Published in the July 7, 2017 edition


WAKEFIELD – An aggressive schedule of design development and construction would have a newly renovated Walton School finished by August of 2018 – in time for the start of the 2018-2019 school year.

That’s the timeline that the Permanent Building Committee is working from as they discussed the project at their meeting last night.

At the May 2017 Annual Town Meeting, voters approved the $5.6 million Walton project, which will address space issues and other deficiencies at the west side elementary school.

The project will bring kindergarten back to the Walton School and take care of other problems resulting from a current shortage of space, including the need for rooms to serve multiple purposes resulting in lost instructional time during transitions.

In addition, the project will create a multipurpose library space in the current building, freeing up a classroom. The plan is to demolish the modular classrooms on the site and replace them with a pre-engineered metal building that is structurally separated from the existing building. This addition would create a new gymnasium/cafeteria, kitchen, art classroom and bathrooms along with additional storage space.

The new building would also have a space that could be used as a “bubble” classroom, in the event of an unexpected future enrollment increase.

There would be some additional reconfiguration of the existing school building that would create a proper special education space and the two kindergarten rooms to go along with the grade 1-4 classrooms.

The plan would also relocate the main entrance of the school and improve security.

Beyond the construction work, the project will include add-ons such as replacing aging boilers, new HVAC controls, improved ventilation and a new fire alarm and sprinkler system.

Under the schedule discussed last night, design firm Tappe Associates would immediately begin developing detailed construction plans and related documents. The project would be put out to bid in mid-October and the contract would be awarded in mid-November.

Lynn Stapleton of project management firm LeftField, said that she would start spreading the word about the project to quality contractors to help assure that a good selection will submit bids when the time comes.

Chris Blessen from Tappe Associates told the PBC that his goal would be to get into the school as soon as winter break to begin doing some enabling work, such as abatement and air-quality testing.

The plan shows construction running from December 2017 until completion in August of 2018.

There was discussion of two possible construction delivery methods: “construction management at risk” or “design-bid-build.”

Stapleton said that under the construction management at risk method, the owner typically selects the CM at-risk firm, which will later serve as the project general contractor, at the outset of or early in the design stage.

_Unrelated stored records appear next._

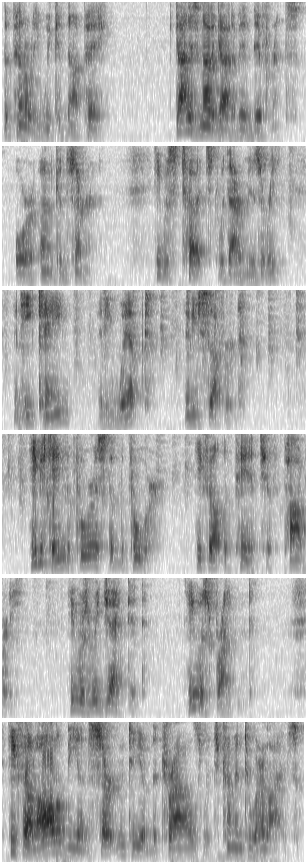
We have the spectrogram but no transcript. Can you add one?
the penalty we could not pay. God is not a God of indifference or unconcern. He was touched with our misery, and He came and He wept and He suffered. He became the poorest of the poor. He felt the pinch of poverty. He was rejected. He was frightened. He felt all of the uncertainty of the trials which come into our lives.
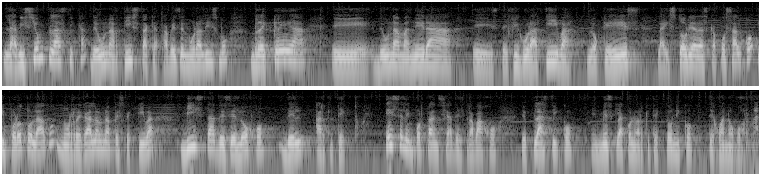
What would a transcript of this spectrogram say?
la visión plástica de un artista que a través del muralismo recrea eh, de una manera este, figurativa lo que es la historia de Azcapotzalco y por otro lado nos regala una perspectiva vista desde el ojo del arquitecto. Esa es la importancia del trabajo eh, plástico en mezcla con lo arquitectónico de Juan O'Gorman.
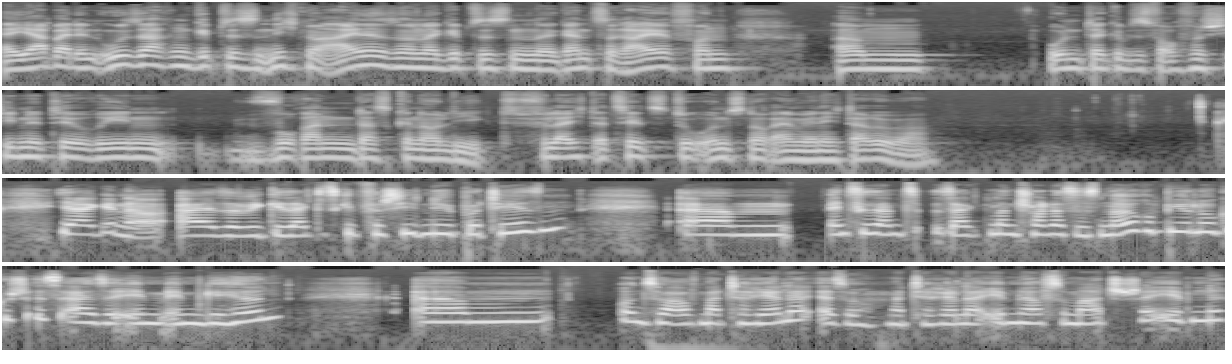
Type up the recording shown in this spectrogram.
Äh, ja, bei den Ursachen gibt es nicht nur eine, sondern da gibt es eine ganze Reihe von. Ähm, und da gibt es auch verschiedene Theorien, woran das genau liegt. Vielleicht erzählst du uns noch ein wenig darüber. Ja, genau. Also wie gesagt, es gibt verschiedene Hypothesen. Ähm, insgesamt sagt man schon, dass es neurobiologisch ist, also eben im Gehirn. Ähm, und zwar auf materieller, also materieller Ebene, auf somatischer Ebene.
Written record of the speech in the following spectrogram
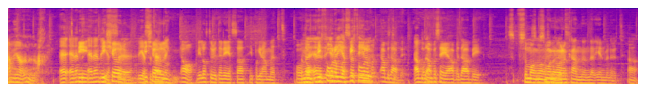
dem göra nu då? Är, är, det en, Vi, är det en vi vi kör, resetävling? ja, vi låter ut en resa i programmet. Och de, vi det får en dem, vi får dem Abu Dhabi. Abu Och de Dhabi. får säga Abu Dhabi Så, så många gånger så som många gånger de kan under en minut. Ja.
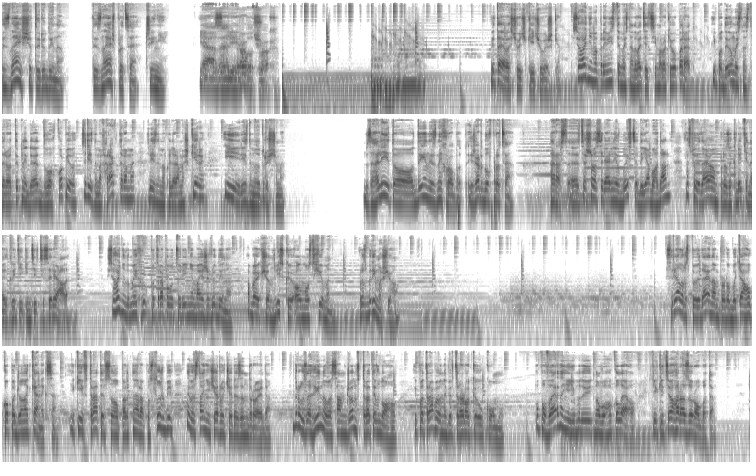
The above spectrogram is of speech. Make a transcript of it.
Ти знаєш, що ти людина? Ти знаєш про це чи ні? Я взагалі робот, чувак. Вітаю вас, чувачки і чувишки. Сьогодні ми перемістимось на 27 років уперед і подивимось на стереотипний дует двох копів з різними характерами, різними кольорами шкіри і різними нутрощами. Взагалі, то один із них робот, і жарт був про це. Гаразд, е, це шоу серіальний вбивця, де я, Богдан, розповідаю вам про закриті на відкритій кінцівці серіали. Сьогодні до моїх рук потрапило творіння майже людина, або якщо англійською Almost Human. Розберімо ж його. Серіал розповідає нам про роботягу копа Джона Кеннекса, який втратив свого партнера по службі не в останню чергу через андроїда. Друг загинув, а сам Джон втратив ногу і потрапив на півтора роки у кому. По поверненню йому дають нового колегу, тільки цього разу робота.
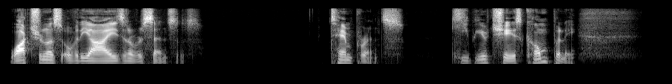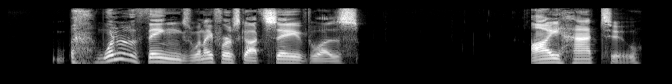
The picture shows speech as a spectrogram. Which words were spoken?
Watchfulness over the eyes and over senses. Temperance. Keeping of chaste company one of the things when I first got saved was I had to,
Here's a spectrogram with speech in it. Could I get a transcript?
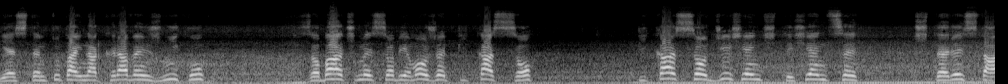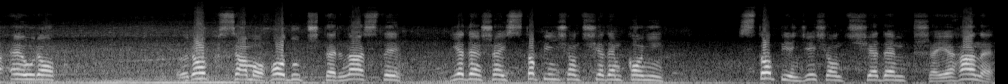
Jestem tutaj na krawężniku. Zobaczmy sobie może Picasso. Picasso 10 400 euro. Rok samochodu 14, 1.6, 157 koni, 157 przejechane.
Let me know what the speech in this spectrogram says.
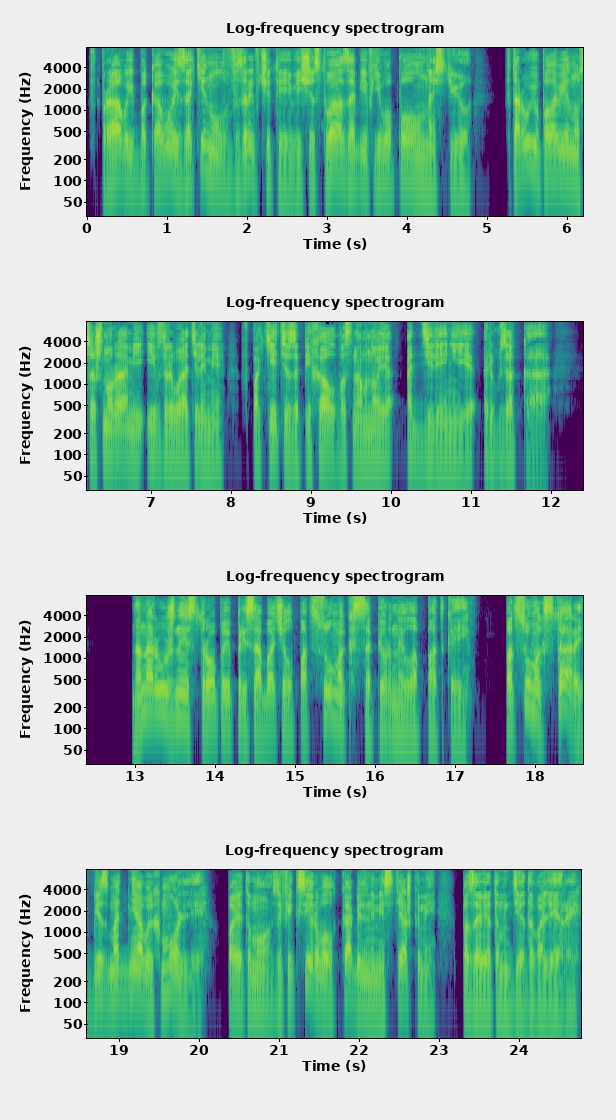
В правый боковой закинул взрывчатые вещества, забив его полностью. Вторую половину со шнурами и взрывателями в пакете запихал в основное отделение рюкзака. На наружные стропы присобачил подсумок с саперной лопаткой. Подсумок старый, без моднявых молли, поэтому зафиксировал кабельными стяжками по заветам деда Валеры.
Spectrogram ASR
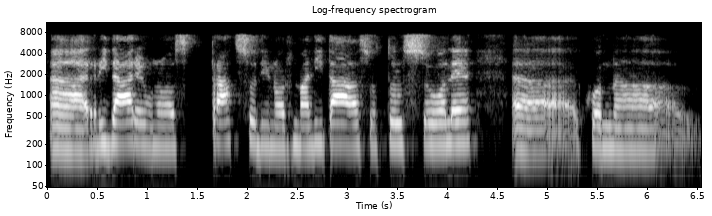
a ridare uno sprazzo di normalità sotto il sole eh, con uh,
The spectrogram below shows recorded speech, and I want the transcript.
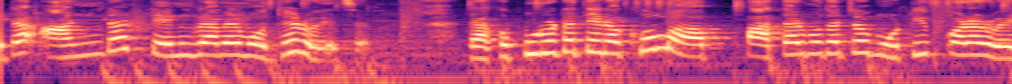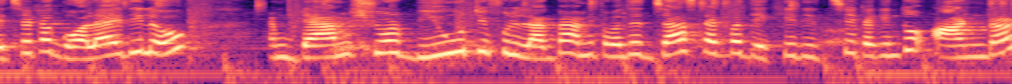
এটা আন্ডার টেন গ্রামের মধ্যে রয়েছে। দেখো, পুরোটাতে এরকম পাতার মতো একটা মোটিভ করা রয়েছে। এটা গলায় দিলেও ড্যাম শিওর বিউটিফুল লাগবে। আমি তোমাদের জাস্ট একবার দেখিয়ে দিচ্ছি, এটা কিন্তু আন্ডার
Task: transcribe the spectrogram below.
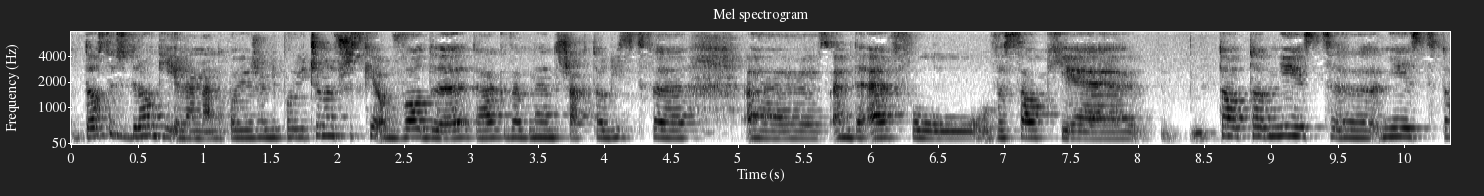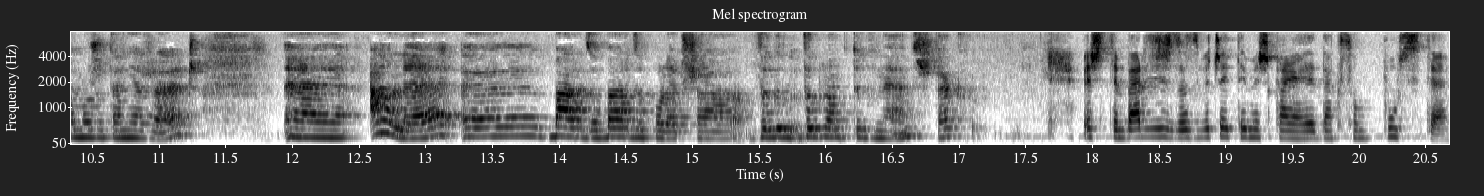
dosyć drogi element, bo jeżeli policzymy wszystkie obwody tak, we wnętrzach, to listwy e, z MDF-u wysokie, to, to nie, jest, nie jest to może tania rzecz ale bardzo, bardzo polepsza wygląd tych wnętrz, tak? Wiesz, tym bardziej, że zazwyczaj te mieszkania jednak są puste,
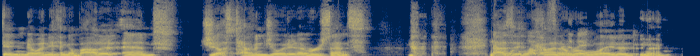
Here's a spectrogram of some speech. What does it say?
didn't know anything about it, and just have enjoyed it ever since. now, As it kind of related.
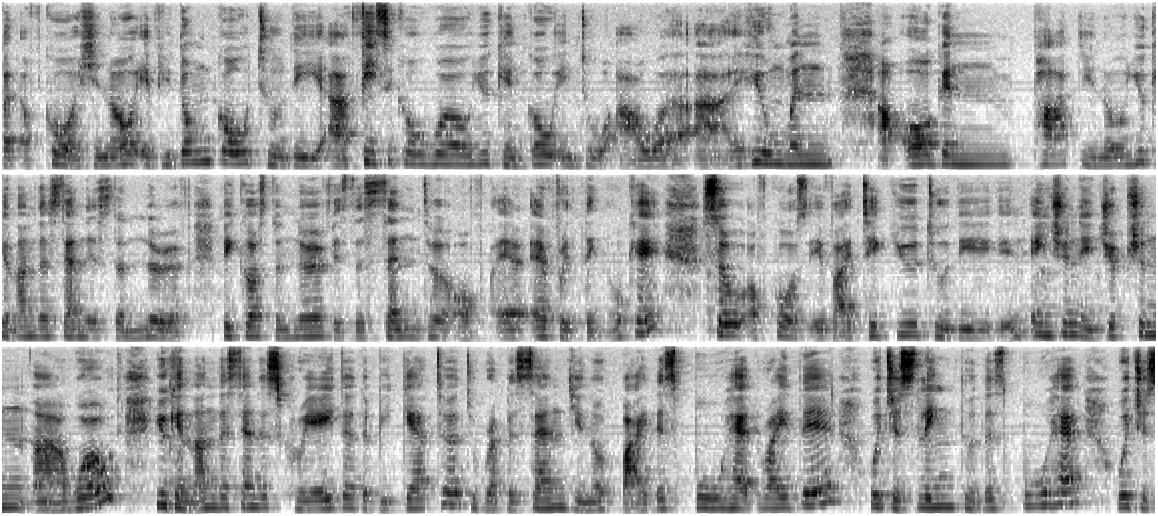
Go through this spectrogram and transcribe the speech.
but of course, you know, if you don't go to the uh, physical world, you can go into our uh, human uh, organ part, you know, you can understand it's the nerve because the nerve is the center of everything, okay? So, of course, if I take you to the ancient Egyptian uh, world, world, you can understand this creator, the begetter, to represent, you know, by this bull head right there, which is linked to this bull head, which is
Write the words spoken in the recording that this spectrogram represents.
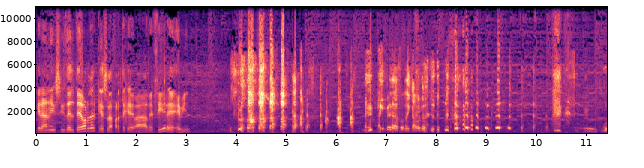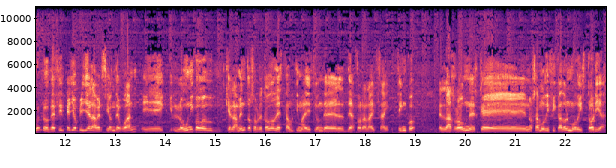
que el análisis del The Order, que es la parte que va a decir eh, Evil. Qué pedazo de cabrón. bueno, decir que yo pillé la versión de One. Y lo único que lamento, sobre todo, de esta última edición de Azora Life 5, el Last Round, es que no se ha modificado el modo historia.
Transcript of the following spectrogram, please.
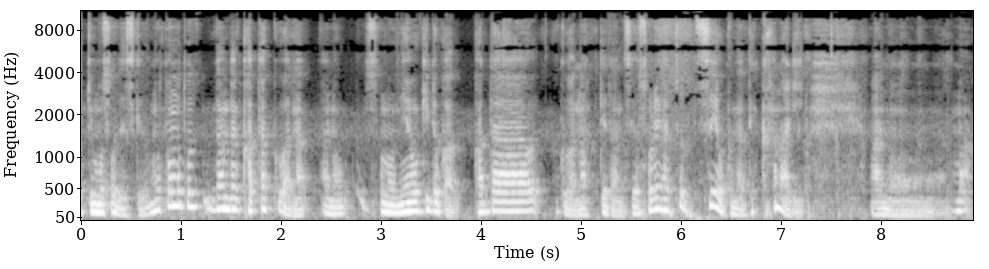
起きもそうですけど、もともとだんだん硬くはな、あの、その寝起きとか硬くはなってたんですけど、それがちょっと強くなってかなり、あのー、ま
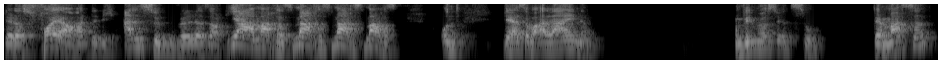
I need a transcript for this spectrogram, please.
der das Feuer hat, der dich anzünden will, der sagt, ja, mach es, mach es, mach es, mach es. Und der ist aber alleine. Und wem hörst du jetzt zu? Der Masse,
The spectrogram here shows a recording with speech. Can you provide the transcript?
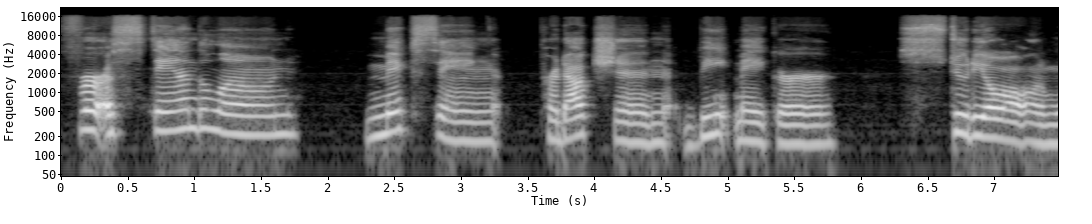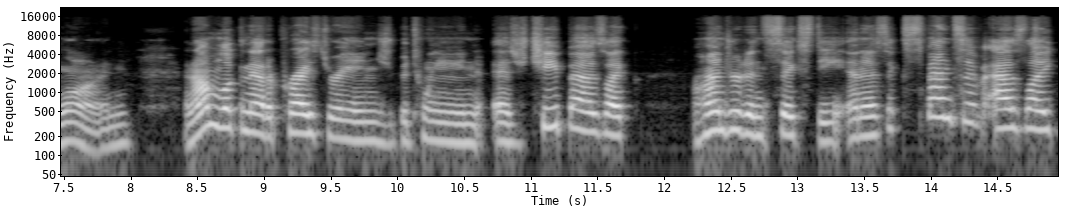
for a standalone mixing production beat maker studio all in one. And i'm looking at a price range between as cheap as like 160 and as expensive as like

She said that one advantage of this method is having a contractor who is involved from the design phase through construction.

But she pointed out that under state law, the construction management at risk model is only allowed for public construction projects over $5 million. Since the actual construction costs (not including add-ons) is about $4.6 million, the Walton work probably would not be accepted as a construction management at risk project.

She said that for a smaller project like the Walton, the design-bid-build method would be more appropriate. She explained that on a design-bid-build project, these phases run sequentially: the designer prepares a fully detailed design for the project, construction bids are solicited on the 100 percent complete bidding documents, and the selected contractor – the lowest eligible and responsible bidder – then begins construction. The contractor has no involvement in the process until the construction stage.

PBC member Chip Tarbell said that he had spoken to several contractors who do both construction management at risk and design-bid-build projects. They all agreed, Tarbell said, that a project like the Walton would be a design-bid-build project.

The PBC voted unanimously to go with the design-bid-build model.

Stapleton admitted that the project schedule was tight but said that she was comfortable with it. Blessen also said that he was comfortable with the schedule.

“We have the capability to push this pretty hard,” he said.

The PBC also formed a construction advisory committee or “working group” that will meet weekly to deal with day-to-day matters during the construction process and report back to the full committee. In addition to several PBC members, the working group will include a member of the School Committee (Chris Callanan) and a faculty member from the Walton.

Sitting in on last night’s PBC meeting were School Facilities Manager Maria Serrao, DPW Director Richard Stinson and Fire Chief Michael Sullivan.